In August, Saint Leo welcomed more than 1,000 incoming students at University Campus—the largest incoming group of students in the university’s 130-year history. About 50 percent of the incoming class are from Florida, and 19 percent are from international countries. Twenty-four percent of the incoming class are first-generation college students.
When international students enroll at Saint Leo University, they often have a working knowledge of English. However, they may not be fluent enough to understand academic courses in English, and they may be unfamiliar with American culture.
To combat those challenges, the Bridge Program was created at University Campus in 2012. The main goal of this program, according to its mission statement, “is to maximize students’ opportunities for academic success through assuring their balanced language development, personal and academic growth, and smooth transition and adaptation to their new academic culture.” The program offers a wide range of courses, including Composition and Grammar for Speakers of Other Languages, Introduction to American Culture and University Life, as well as classes that focus on reading, note-taking, and listening to lectures for non-native speakers of English.
Dr. Iona Sarieva is director of the Bridge Program. She recognizes that many international students need additional help to be successful, and believes that the Bridge Program offers students the assistance they require. Dr. Sarieva is experienced in teaching English as a second language training, English for academic purposes, and Russian as a foreign language. She holds a PhD in second language acquisition from the University of South Florida and worked as a Fulbright scholar at Sofia University in her native country, Bulgaria. She serves as academic advisor for the students, who are taught by a number of faculty members, including Nataliya Glover, English instructor, and Dr. Marcela van Olphen, professor of Spanish and Portuguese.
Since the program was created four years ago, it has served approximately 150 students. The initial group was from Saudi Arabia, but in years since students from 24 countries—representing Europe, Asia, Africa, Central America, and South America—have enrolled in the Bridge Program. Each semester, the group has at least one social event, such as a picnic or potluck dinner, so the students can integrate, socialize, and feel more comfortable in the university atmosphere. Many talented student-athletes have benefited from the program, including those on the tennis, swimming, soccer, and track teams.

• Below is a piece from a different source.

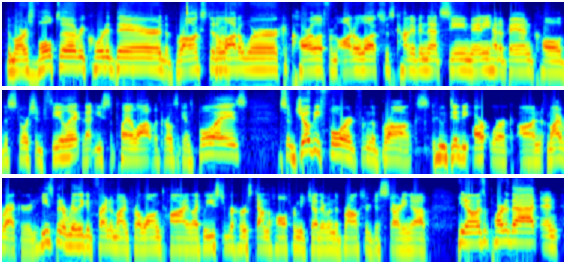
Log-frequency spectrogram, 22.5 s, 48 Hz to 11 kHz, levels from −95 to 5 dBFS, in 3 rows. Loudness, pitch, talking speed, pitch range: -21 LUFS, 130 Hz, 240 wpm, 120-145 Hz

Dr. Sarieva credits her multicultural career in large part to her own Bulgarian, Russian, and Greek heritage. She began studying languages and cultures and observed that in many ways they are “different yet the same.” She was inspired by work she once did for the Ellis Island Foundation on digitizing the Ellis Island immigration records, studying the details of those entering the country and learning who they were, what languages they spoke, where they were going, and from what they were escaping. When she looks at the United States, she is fascinated by the fact that “so many cultures came together to make the country what it is.”

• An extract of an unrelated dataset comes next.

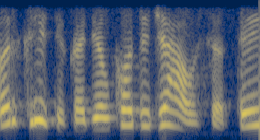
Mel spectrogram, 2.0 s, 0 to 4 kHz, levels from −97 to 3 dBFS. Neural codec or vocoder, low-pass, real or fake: none; 3.6 kHz; real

Through her efforts, the Bridge Program enables cultures to come together in a similar way, and today’s Saint Leo is defined by that same rich diversity.